155
CHILDE HAROLD’S PILGRIMAGE.

LXXXIV.

When riseth Lacedemon's Hardihood,
When Thebes Epaminondas rears again,
When Athens' children are with hearts endued,[1]
When Grecian mothers shall give birth to men,
Then may'st thou be restored; but not till then.
A thousand years scarce serve to form a state;
An hour may lay it in the dust: and when
Can Man its shattered splendour renovate,
Recall its virtues back, and vanquish Time and Fate?


LXXXV.

And yet how lovely in thine age of woe,
Land of lost Gods and godlike men, art thou!
Thy vales of evergreen, thy hills of snow,N37
Proclaim thee Nature's varied favourite now:
Thy fanes, thy temples to thy surface bow,
Commingling slowly with heroic earth,
Broke by the share of every rustic plough:
So perish monuments of mortal birth,
So perish all in turn, save well-recorded Worth:[2]


  1. When Athens' children are with arts endued.—[MS. D.]
  2. [Compare Ecclus. xliv. 8, 9: "There be of them, that have left a name behind them, that their praises might be reported.
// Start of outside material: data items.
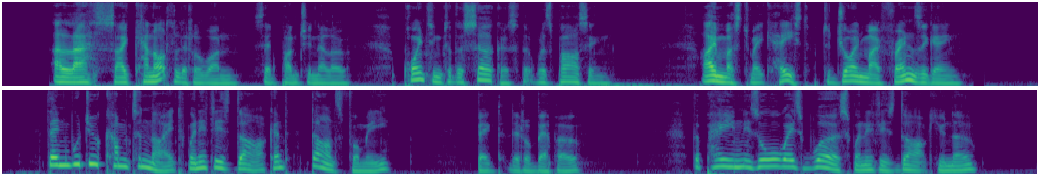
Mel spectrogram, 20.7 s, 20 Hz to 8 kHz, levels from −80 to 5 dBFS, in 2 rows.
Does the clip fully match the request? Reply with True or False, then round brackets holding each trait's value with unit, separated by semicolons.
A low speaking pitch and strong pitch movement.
True (120 Hz; 7.9 semitones)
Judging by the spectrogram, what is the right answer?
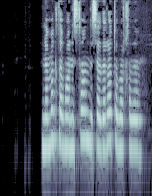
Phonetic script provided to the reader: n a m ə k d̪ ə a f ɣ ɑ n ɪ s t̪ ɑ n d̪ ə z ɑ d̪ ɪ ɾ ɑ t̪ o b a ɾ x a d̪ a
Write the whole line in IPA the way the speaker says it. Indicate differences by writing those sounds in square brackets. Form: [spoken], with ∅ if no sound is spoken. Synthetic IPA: n a m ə k d̪ ə a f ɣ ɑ n ɪ s t̪ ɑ n d̪ ə [s] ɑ d̪ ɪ ɾ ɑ t̪ o b a ɾ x a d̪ a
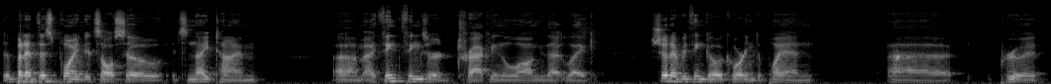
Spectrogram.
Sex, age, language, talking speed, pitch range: male, 30-49, English, 145 wpm, 95-140 Hz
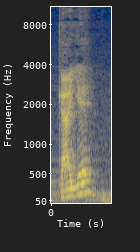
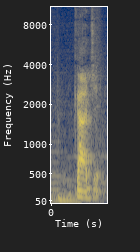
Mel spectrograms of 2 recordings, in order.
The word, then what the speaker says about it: calle: The double L in Spanish is just pronounced as either the English Y or the English J. So, for example, the Spanish for street could be said either calle or calle.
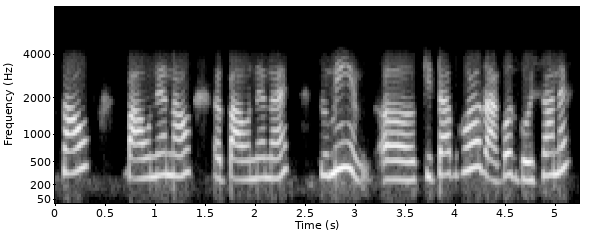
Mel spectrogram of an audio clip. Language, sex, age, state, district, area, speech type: Assamese, female, 18-30, Assam, Kamrup Metropolitan, urban, conversation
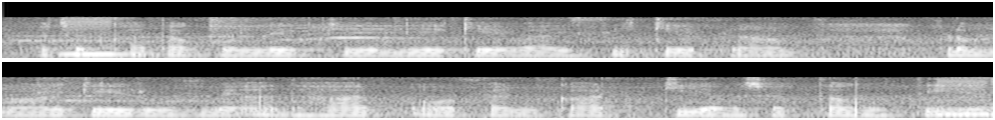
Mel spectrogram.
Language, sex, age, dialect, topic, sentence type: Hindi, female, 18-24, Awadhi Bundeli, banking, statement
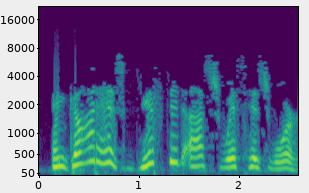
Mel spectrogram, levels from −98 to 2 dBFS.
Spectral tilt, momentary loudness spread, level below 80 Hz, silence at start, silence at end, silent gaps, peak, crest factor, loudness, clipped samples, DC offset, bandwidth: -6 dB/octave; 5 LU; -52 dBFS; 0.15 s; 0 s; none; -2 dBFS; 14 dB; -17 LUFS; under 0.1%; under 0.1%; 7 kHz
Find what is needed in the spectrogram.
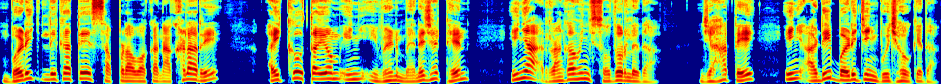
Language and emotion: Santali, disgusted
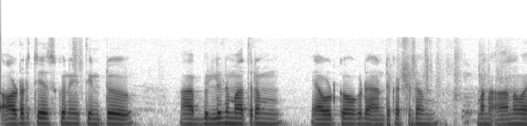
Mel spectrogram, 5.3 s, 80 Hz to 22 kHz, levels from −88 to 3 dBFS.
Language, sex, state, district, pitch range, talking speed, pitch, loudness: Telugu, male, Andhra Pradesh, Srikakulam, 125-135 Hz, 125 wpm, 130 Hz, -18 LUFS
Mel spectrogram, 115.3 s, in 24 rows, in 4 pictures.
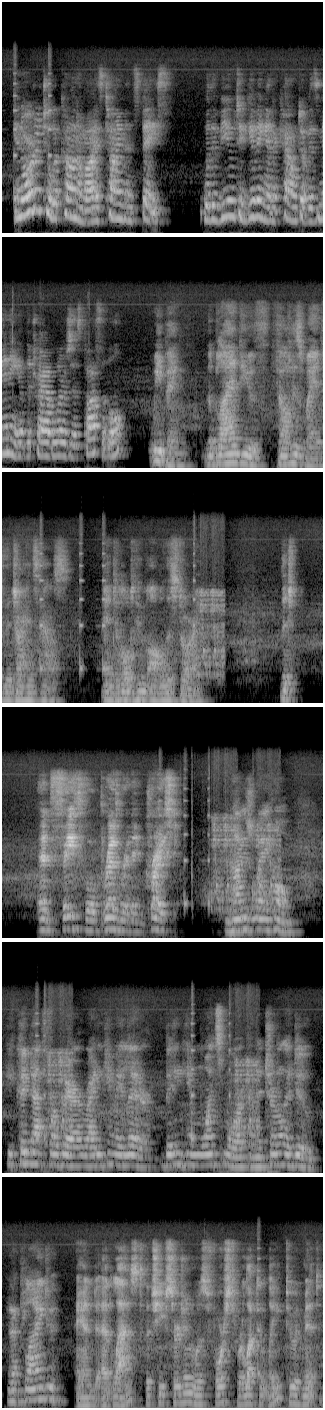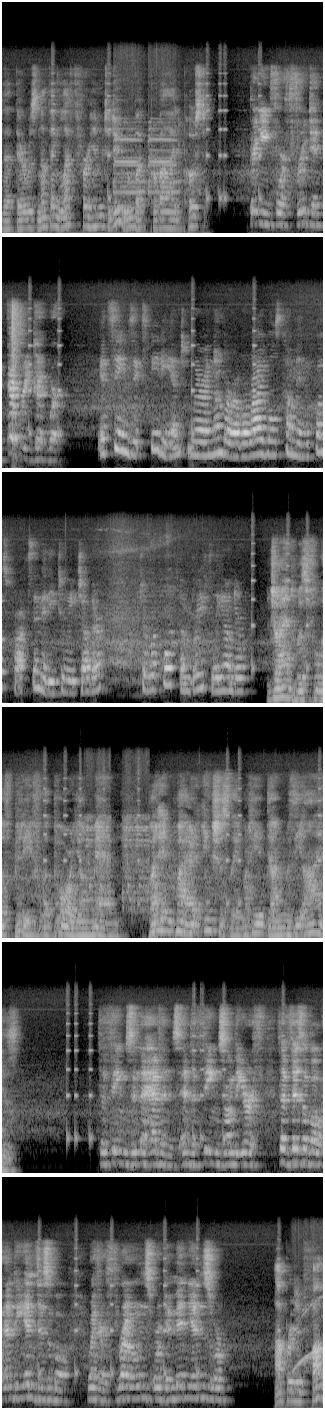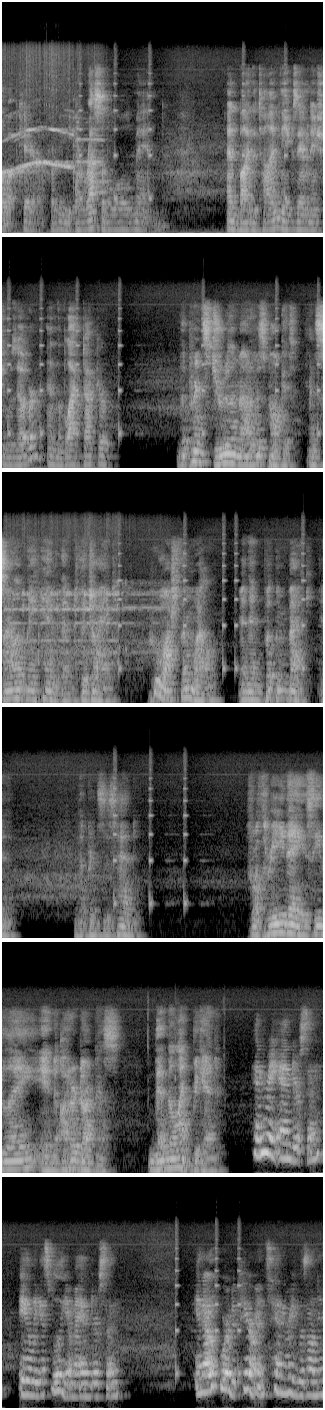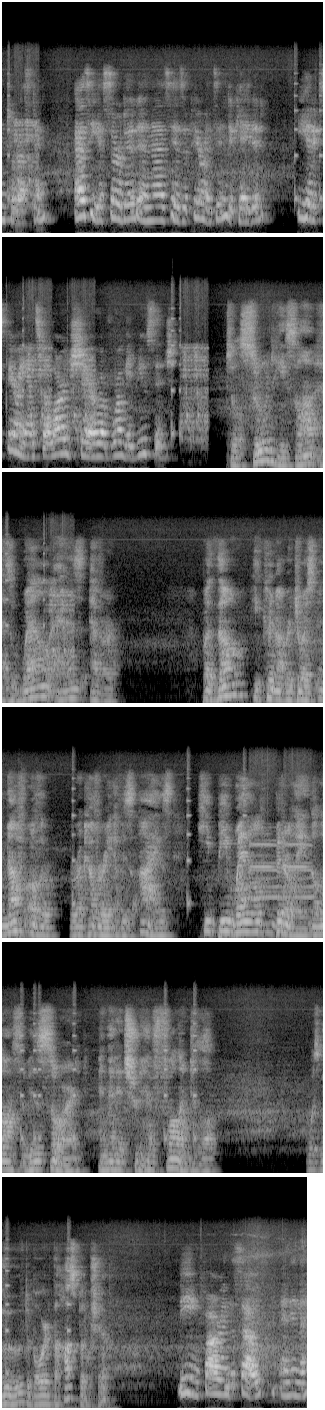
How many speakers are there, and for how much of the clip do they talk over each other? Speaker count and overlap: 5, no overlap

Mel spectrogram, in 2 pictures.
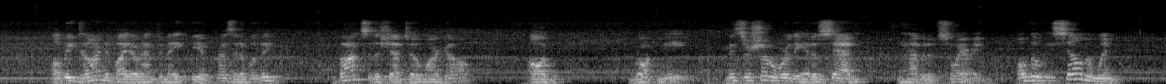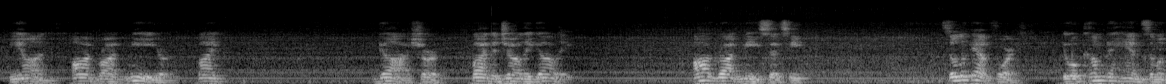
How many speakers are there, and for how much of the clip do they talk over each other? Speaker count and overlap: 1, no overlap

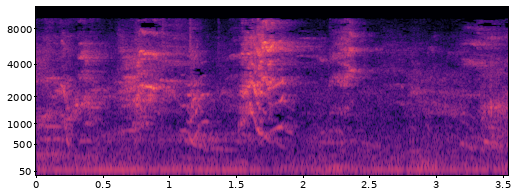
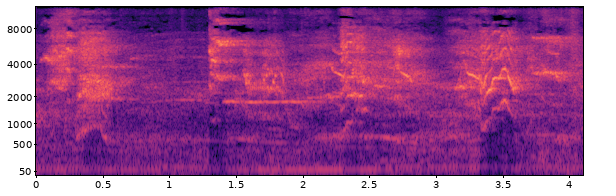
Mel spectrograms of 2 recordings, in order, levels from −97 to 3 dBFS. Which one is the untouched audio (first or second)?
first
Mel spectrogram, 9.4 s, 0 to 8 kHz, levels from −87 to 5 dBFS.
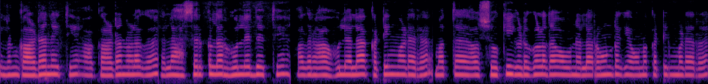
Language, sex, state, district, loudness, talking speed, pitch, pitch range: Kannada, female, Karnataka, Bijapur, -35 LUFS, 100 wpm, 230 Hz, 225-240 Hz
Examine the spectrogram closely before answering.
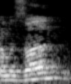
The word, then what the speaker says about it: رمضان: رمضان زے کی آواز نہیں آنی چاہیے، زال میں، زے میں، ضاد میں، اور اسی طرح سے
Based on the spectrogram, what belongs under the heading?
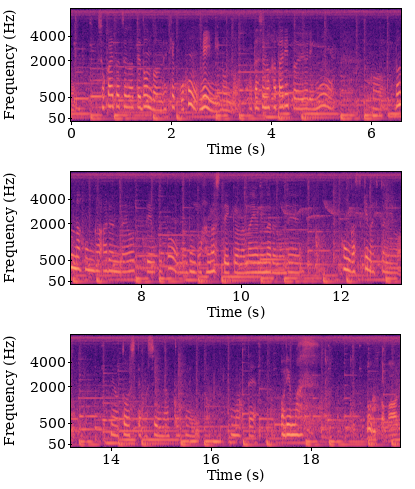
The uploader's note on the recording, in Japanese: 滝行を終えて森の中からお届け。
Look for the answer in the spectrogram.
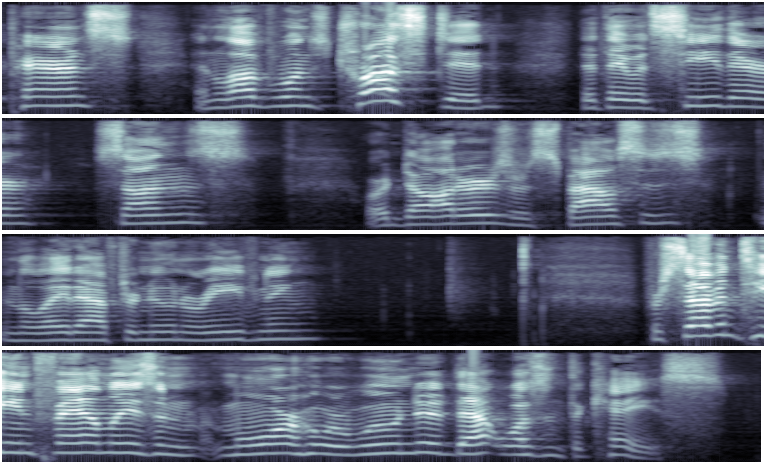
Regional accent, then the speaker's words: Boston, Massachusetts, United States; I went through a lot of scary times as you know, growing up in Massachusetts and Boston area.

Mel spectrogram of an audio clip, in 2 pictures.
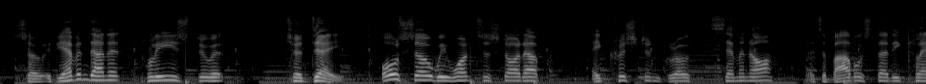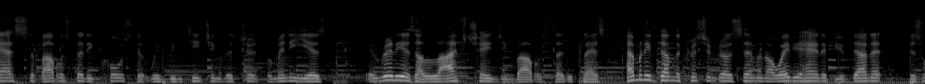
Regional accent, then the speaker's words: South Africa; I grew up in South Africa where we have lions.

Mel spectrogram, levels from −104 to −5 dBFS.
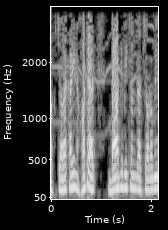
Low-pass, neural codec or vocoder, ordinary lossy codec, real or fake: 3.6 kHz; none; none; real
And some there be, which have no memorial; who are perished, as though they had never been."]